GRAND RAPIDS, Mich. (WOOD) — Michigan has recorded 25 more deaths linked to coronavirus, bringing the total to 4,551, the state says. The deaths recorded are the lowest since March 29.

According to data released Sunday, 382 more cases of COVID-19 have been confirmed, bringing the total to 47,138 statewide.

The state says 22,686 people have recovered from COVID-19, meaning they are still alive a month after developing symptoms.

The situation remains the worst in southeast Michigan, where Wayne County, including the city of Detroit, has had a total of 18,075 confirmed cases (117 more than the day prior) and 2,097 deaths (15 more). Oakland County has had 7,736 cases and 843 deaths.

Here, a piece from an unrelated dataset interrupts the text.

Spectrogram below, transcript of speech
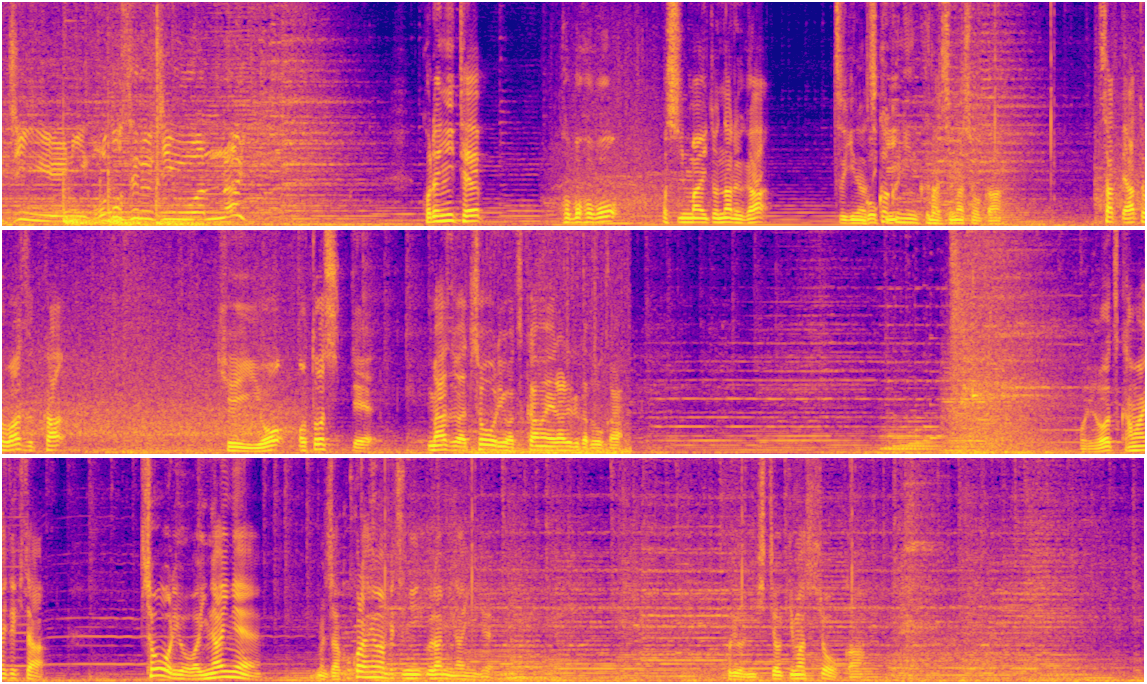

Macomb County has had 6,042 cases and 698 deaths.

Genesee County, where Flint is, has recorded 1,758 cases and 224 deaths.

Within the Michigan Department of Corrections, 2,138 inmates have tested positive for the virus and 51 have died after contracting it.

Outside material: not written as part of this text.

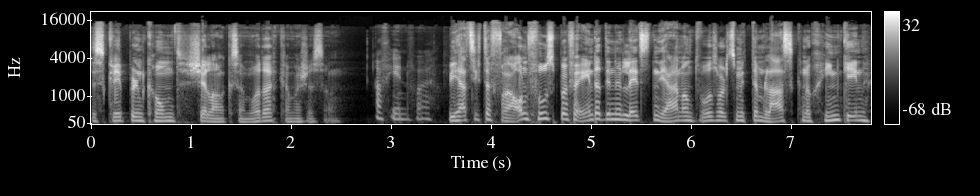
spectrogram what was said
das Kribbeln kommt schon langsam, oder? Kann man schon sagen. Auf jeden Fall. Wie hat sich der Frauenfußball verändert in den letzten Jahren und wo soll es mit dem LASK noch hingehen?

Kent County added 68 new cases for a total of 2,281. The number of deaths stood at 41.

Kalamazoo County has recorded two more deaths, bringing the total to 29.

The number of Ottawa County deaths stood at 19. Deaths in Muskegon County stood at 20.

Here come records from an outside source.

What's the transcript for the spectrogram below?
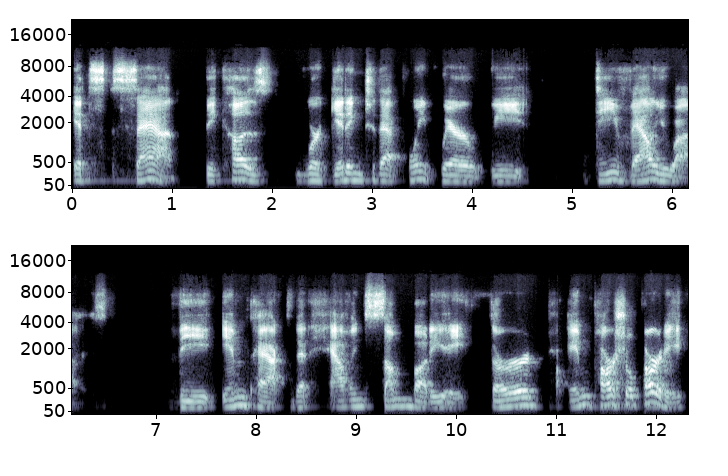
It's sad because we're getting to that point where we devaluize the impact that having somebody, a third impartial party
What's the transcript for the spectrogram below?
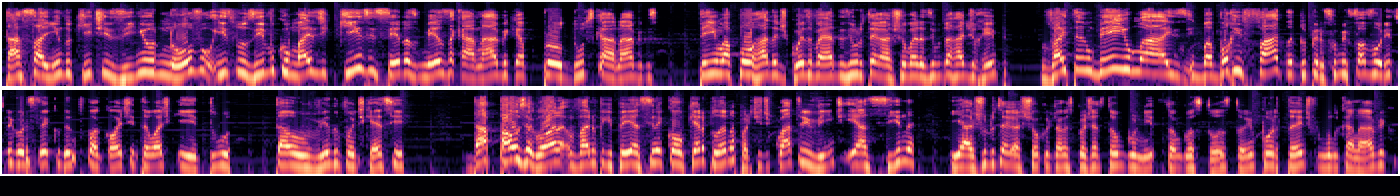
tá saindo kitzinho novo, exclusivo, com mais de 15 cenas, mesa canábica, produtos canábicos, tem uma porrada de coisa, vai adesivo do Terra Show, vai adesivo da Rádio Ramp, vai também uma, uma borrifada do perfume favorito do Igor Seco dentro do pacote, então acho que tu tá ouvindo o podcast Dá pause agora, vai no PicPay, assina qualquer plano a partir de 4,20 e assina e ajuda o TH Show a continuar esse projeto tão bonito, tão gostoso, tão importante pro mundo canábico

Four deaths have been recorded in Van Buren County.

Gov. Gretchen Whitmer on Thursday extended Michigan’s stay-at-home order through May 28, though manufacturers may go back to work Monday. Bars and restaurants have asked to be allowed to reopen May 29; whether Whitmer will agree to a plan presented Friday by an industry association remains to be seen, though her office says her decisions will continue to be “based on science and data.”

Mandates shutting down businesses, issued with the goal of putting a stranglehold on the spread of the virus, have dealt a brutal blow to Michigan’s economy. States across the country are seeing similar troubles, with unemployment rates at Great Depression-era levels.

COVID-19 presents with a fever, cough and shortness of breath. For most who contract it, symptoms are mild. Though anyone can get it and anyone can develop a serious case, the people most at risk to develop severe complications are older people and those with preexisting health problems.

Everyone who has coronavirus symptoms and essential workers who are not showing symptoms can now get tested. You can find a testing location near you on the state’s website and get information on how to set up an appointment.